Genesis, as a brand, has only been around since 2017, but of course Hyundai's push to move upmarket started long before then. And over the last 4-years, Genesis has slowly but surely expanded their lineup. But with one big exception, no SUV. Well, it’s here, it’s the GV80, and it delivers everything we’ve come to expect from Hyundai and Genesis.
As the brand’s first utility vehicle, the 2021 Genesis GV80 will surely be under a lot of scrutiny, yet it also has the advantage of entering an automotive market that can’t get enough luxury SUVs.
But, stiff competition in a segment comprised of mostly established premium brands, means that just adding some nicer materials to an existing SUV won’t cut it these days.

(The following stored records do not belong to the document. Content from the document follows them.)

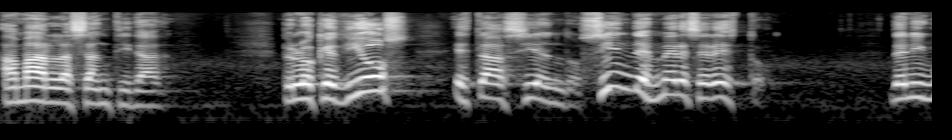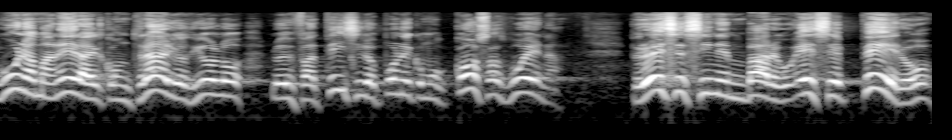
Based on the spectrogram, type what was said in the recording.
amar la santidad. Pero lo que Dios está haciendo, sin desmerecer esto, de ninguna manera, al contrario, Dios lo, lo enfatiza y lo pone como cosas buenas. Pero ese, sin embargo, ese pero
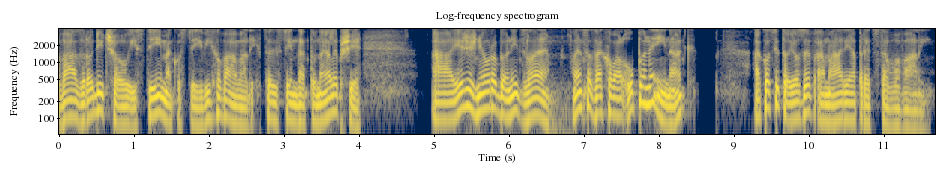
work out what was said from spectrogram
vás, rodičov, i s tým, ako ste ich vychovávali. Chceli ste im dať to najlepšie. A Ježiš neurobil nič zlé, len sa zachoval úplne inak, ako si to Jozef a Mária predstavovali.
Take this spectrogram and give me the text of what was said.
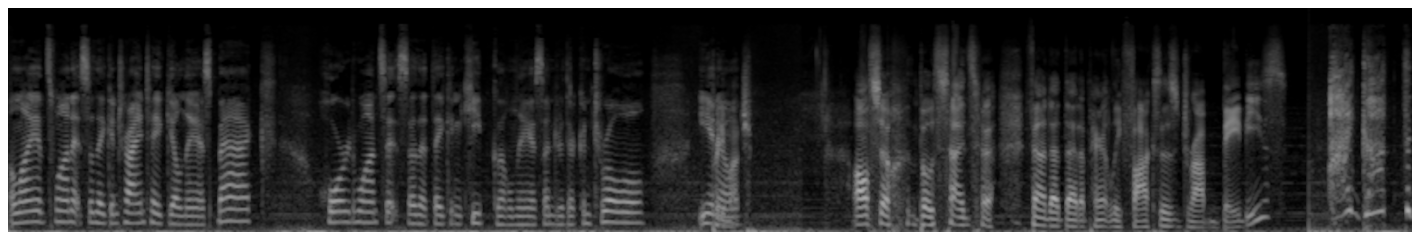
Alliance want it so they can try and take Gilneas back. Horde wants it so that they can keep Gilneas under their control. You pretty know, much. Also, both sides uh, found out that apparently foxes drop babies. I got the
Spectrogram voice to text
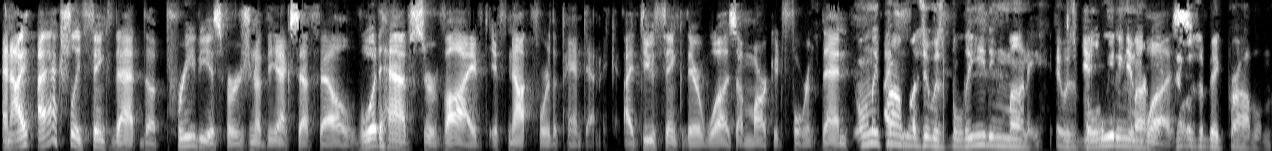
And I, I, actually think that the previous version of the XFL would have survived if not for the pandemic. I do think there was a market for it then. The only problem th- was it was bleeding money. It was bleeding it, it money. Was. That was a big problem.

The genesis of Genesis was of course not as a brand, but as Hyundai’s first foray into going upmarket with the 2009 Hyundai Genesis sedan. But, it was always their intent to eventually turn it into a label of its own, which happened 8-years later. More sedans followed, mostly based on current Hyundai products, with that original Hyundai Genesis ultimately becoming the Genesis G80, on which their first utility, this GV80, is based.
When it comes to luxury vehicles, it’s all about the interior experience. And going in, they really had a mountain to climb.

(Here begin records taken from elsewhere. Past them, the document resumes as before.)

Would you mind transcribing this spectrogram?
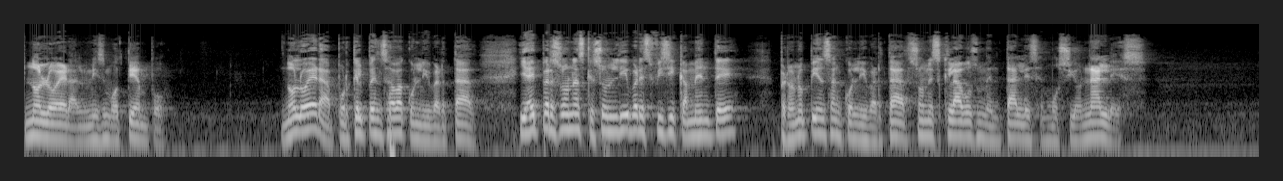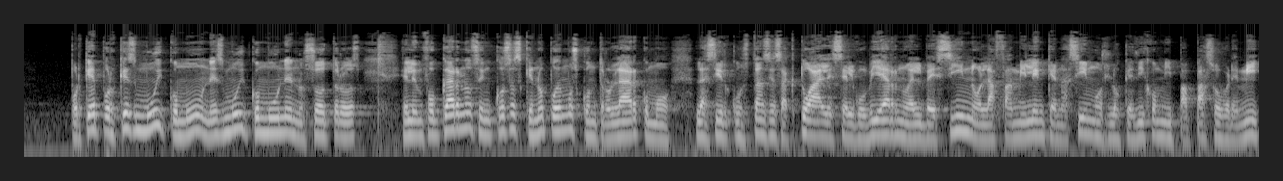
no lo era al mismo tiempo. No lo era, porque él pensaba con libertad. Y hay personas que son libres físicamente, pero no piensan con libertad, son esclavos mentales, emocionales. ¿Por qué? Porque es muy común, es muy común en nosotros el enfocarnos en cosas que no podemos controlar, como las circunstancias actuales, el gobierno, el vecino, la familia en que nacimos, lo que dijo mi papá sobre mí,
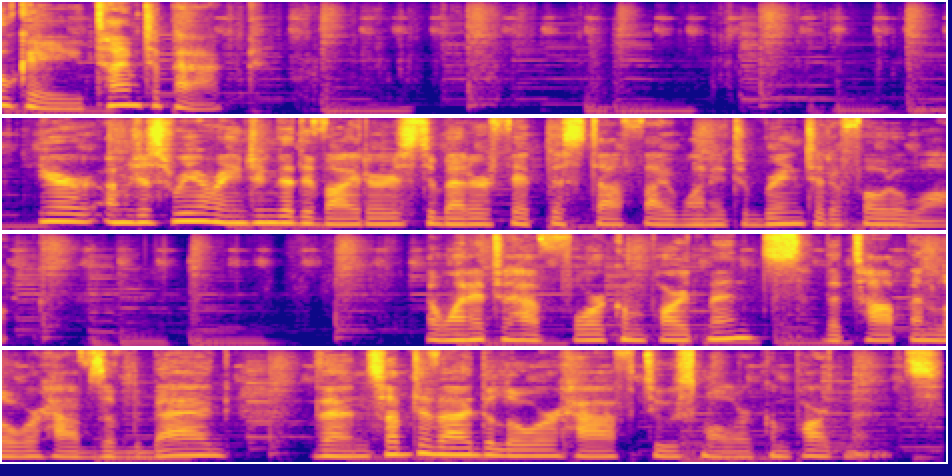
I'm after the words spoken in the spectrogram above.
Okay, time to pack. Here, I'm just rearranging the dividers to better fit the stuff I wanted to bring to the photo walk. I wanted to have four compartments, the top and lower halves of the bag, then subdivide the lower half to smaller compartments.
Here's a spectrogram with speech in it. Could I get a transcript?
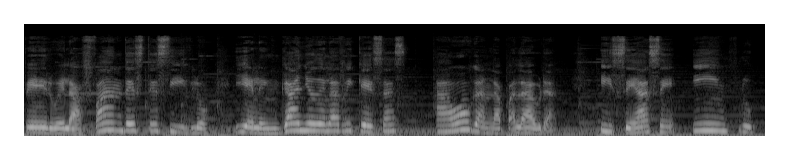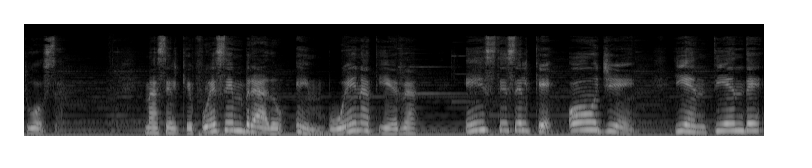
pero el afán de este siglo y el engaño de las riquezas ahogan la palabra y se hace infructuosa. Mas el que fue sembrado en buena tierra, este es el que oye y entiende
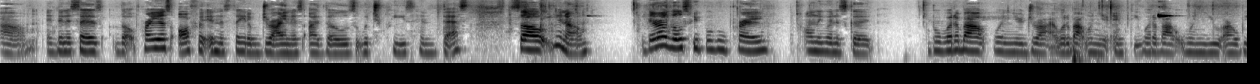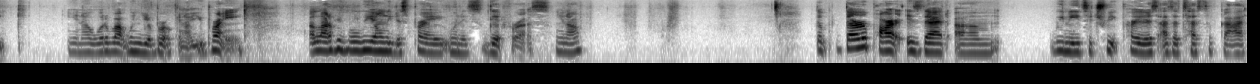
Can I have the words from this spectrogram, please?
Um, and then it says the prayers offered in the state of dryness are those which please him best. So, you know, there are those people who pray only when it's good. But what about when you're dry? What about when you're empty? What about when you are weak? You know, what about when you're broken? Are you praying? A lot of people, we only just pray when it's good for us, you know? The third part is that um, we need to treat prayers as a test of God.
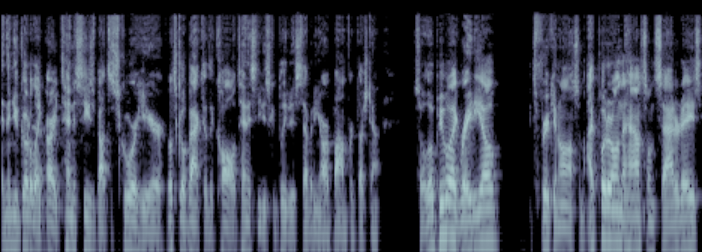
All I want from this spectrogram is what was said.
And then you go to like, all right, Tennessee's about to score here. Let's go back to the call. Tennessee just completed a 70 yard bomb for a touchdown. So little people like radio, it's freaking awesome. I put it on the house on Saturdays,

The GV80 had to top the spacious Hyundai Palisade, which in top Calligraphy trim outdoes many luxury marques on its own.
Mission accomplished here, the GV80 is indeed another stratosphere inside the cabin; both materials and the overall ambience are befitting of a 6-figure vehicle, plus next-level tech to seal the deal.
Genesis calls it the world’s first 3D instrument cluster, it just looks like a really nice LED virtual gauge panel to us, the central screen is more impressive, both in clarity and unique display themes that we’ve not seen anywhere else.
Inputs are made through an elegantly styled and fairly intuitive console controller which recognizes handwriting.
Front seats are some of the most comfortable out there, with more than adequate space in the 2nd row for adults. A 3rd row is available, but oddly, only in top Advanced+ trim.
At 34.9 cubic-ft., cargo space is quite good for a midsizer; maximum space, with seats folded, is 84.0 cu-ft. and all GV80s are rated to tow 6,000-lbs.
Advanced Driver Assistance Systems are a necessary part of luxury cars these days, and the GV80 has Highway Driving Assist II, which we found very impressive; intuitive to use, and it feels like it knows what it’s doing, not bouncing around like an inexperienced driver. Smart Cruise Control with Machine Learning essentially brings AI into the mix, learning your driving habits and figuring out ways to assist with them. We heard a variety of opinions on the exterior design; some finding it beautiful, some feeling the proportions aren’t quite right. But all agreeing it looks very sophisticated and has some serious presence.
The signature Crest Grille sets the tone, bookended by Genesis Quad headlamps, whose shape is alluded to in the fender trim. Standard wheels are 19s, with 20s and 22s available.
Of course power is an increasingly essential theme of luxury vehicles; and there are two options here. Standard is this 2.5-liter I4 turbo with 300-horsepower and 311 lb-ft. of torque. A 375-horsepower twin-turbo V6 is the upgrade. Both come with an 8-speed automatic. All-wheel-drive is standard with the V6, optional with the 2.5.
Finally, a stop by Mason Dixon Dragway, where our 2.5T tester sent power strictly to the rear wheels, and the 4-banger puts out enough to spin them up a little bit at launch. But, a soft suspension means a lot of weight gets transferred back there, and the tires quickly gain traction and propel things forward to 60 in a fine 6.2–seconds.
Gears change swiftly and smoothly, with no real lapse in power throughout the 14.7–second ¼-mile, finishing at 96 miles-per-hour.
A lavish ride was clearly the priority here, as we haven’t driven anything with this much body roll in some time; but steering was quick, and it could be hustled through the cones quite spiritedly before any intervention by the traction control system.
Government Fuel Economy Ratings are 21-City, 25-Highway, and 23-Combined. Our average, at 21.8 miles-per-gallon of Premium, was certainly on the low end of that scale.
But it still rates an average Energy Impact Score, with consumption of 14.3-barrels of oil annually, and 6.5-tons of CO2 emissions.
Reasonable pricing is to be expected when it comes to any member of the Hyundai family; but after spending time with this entry-level 2.5T example, even we were surprised to see it starts at just $49,945. Top 3.5T Advanced+ starts at just $66,595.
So yes, the value proposition is high, but so is the indulgent experience. Throw in the fact that America’s appetite for luxury SUVs of all shapes and sizes remains extremely high, and it’s hard to see the 2021 Genesis GV80 being anything but a huge success. And, it deserves it!
Engine: 2.5L I4 Turbo
Torque: 311 lb-ft
0-60 mph: 6.2 seconds
1/4 Mile: 14.7 seconds @ 96 mph
EPA: 21 City / 25 Highway / 23 Combined